In the series, Wendelboe routinely urges consumers to seek out high-quality whole bean coffees from craft-driven roasters that value interesting and unique flavors that can come from individual farms and lots. In the process, he calls out some well-known problems involved in the mass production of pre-ground capsule coffees, including freshness, flavor distinction and the widespread use of coffee with known defects.
In a published reply, Geir Kronbæck of Nespresso Norway suggests Wendelboe’s assertions in the series reflect his own financial interests, and that Nespresso’s sourcing, roasting and distribution practices allow for coffee quality that is on par with Wendelboe’s, as well as that of many of the world’s other renowned micro roasteries. Kronbæck also asserts that the Nespresso brewing system can produce similar results to manual brewing in any number of the world’s greatest coffee shops.

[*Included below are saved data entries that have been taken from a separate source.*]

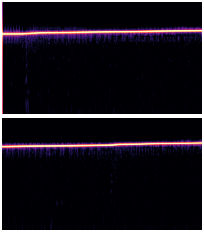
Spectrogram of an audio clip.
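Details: Hearing test: steady, high-pitched pure tone rising slowly in pitch over six seconds.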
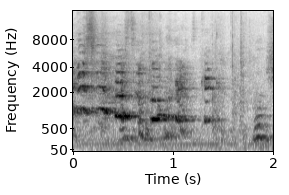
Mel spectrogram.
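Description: A woman's high-pitched, wordless vocal noise that slides down in pitch over the first second and dies away near the end.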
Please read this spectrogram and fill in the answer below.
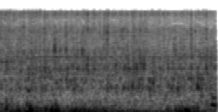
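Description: Swimming-pool water splashing and sloshing, churned up by a swimmer's kicking feet.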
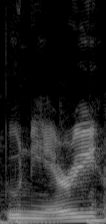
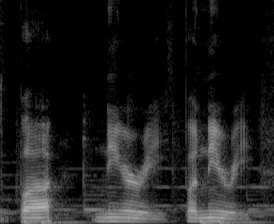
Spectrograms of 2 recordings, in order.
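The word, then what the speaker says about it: Banette: So the pronunciation today is Baneri, and I don't know why I've been pronouncing it like Bunieri or something like that. I haven't been pronouncing it perfectly accurate, but it's Baneri.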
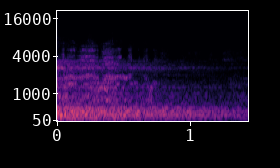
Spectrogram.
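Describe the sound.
A person imitates a horse whinny with a strained, wavering vocal cry, loud, sustained for about a second and a half before trailing off.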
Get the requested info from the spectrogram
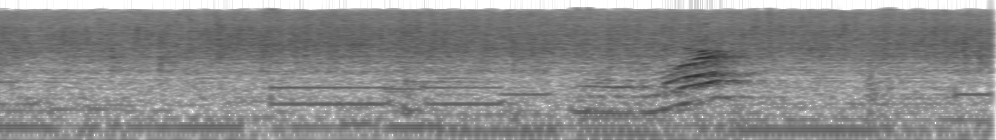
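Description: Chicken thighs frying in a pan with a steady sizzle. A brief rising tone sounds about three and a half seconds in.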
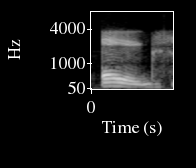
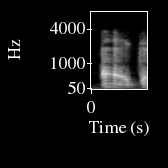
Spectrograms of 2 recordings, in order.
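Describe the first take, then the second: First: The vowel sounds like the one in 'ages'. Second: The vowel sounds like the one in 'beggar'. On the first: "almost like A G E S" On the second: "as in like beggar"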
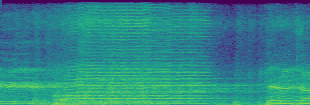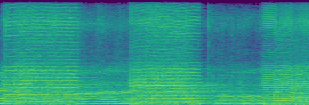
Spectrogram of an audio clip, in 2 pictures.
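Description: Brass band of trumpets, trombones and euphonium playing a loud tune in long held notes, with brief breaks about two and four and a half seconds in.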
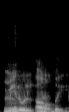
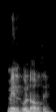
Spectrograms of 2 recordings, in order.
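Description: First: ملء الأرض said as مِلُ لْأرض, the hamza dropped and its vowel moved to the lam; naql reading. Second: ملء الأرض said with the hamza kept clear after ملء; full hamza reading. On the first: Teacher shows students the Ibn Wardan reading. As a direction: glide ملء into الأرض with no glottal stop. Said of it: "نقلنا الحركة لللام الساكنة". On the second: Teacher shows students the majority reading. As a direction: stop crisply on the hamza in ملء. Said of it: "قراءة الجمهور". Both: Shown as a demonstration.

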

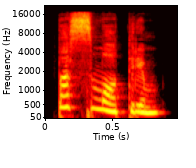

Writes Kronbæck (loosely translated from its original Norwegian:
Wendelboe obtains much good coffee, and he delivers unique taste experiences, but no matter how you prefer coffee to taste, no one can argue that Nespresso portioned coffee does not have the same quality as that found in various coffee shops around the world.
The quality of coffee is the pillar of Nespresso. Not only do we select the best coffee beans in the world, we continue the same meticulous quest for quality in all aspects. We wrap it in portions to preserve the quality, and to assert that the choice of packaging categorically lowers the quality of coffee is misleading to the consumer.
To his credit, Wendelboe has taken a diplomatic approach, lauding Nespresso for maintaining some quality control programs. In a reply published today, he responds to Kronbæck’s criticisms on a point-by-point basis, referring to Nespresso and other coffee companies as colleagues working together to help lead consumers to better experiences with their home coffee. He writes (translated from Norwegian):
I still maintain that the quality of the coffee in the capsules are not of the same quality as the coffees you can buy at the best coffee shops around the world. (This does not mean that all the coffee you can buy in the coffee business is good.)
By quality I mean not only the green unroasted coffee, but also the way it is roasted, how fresh it is and ultimately its taste. The flavor is most important, and it is influenced by many factors.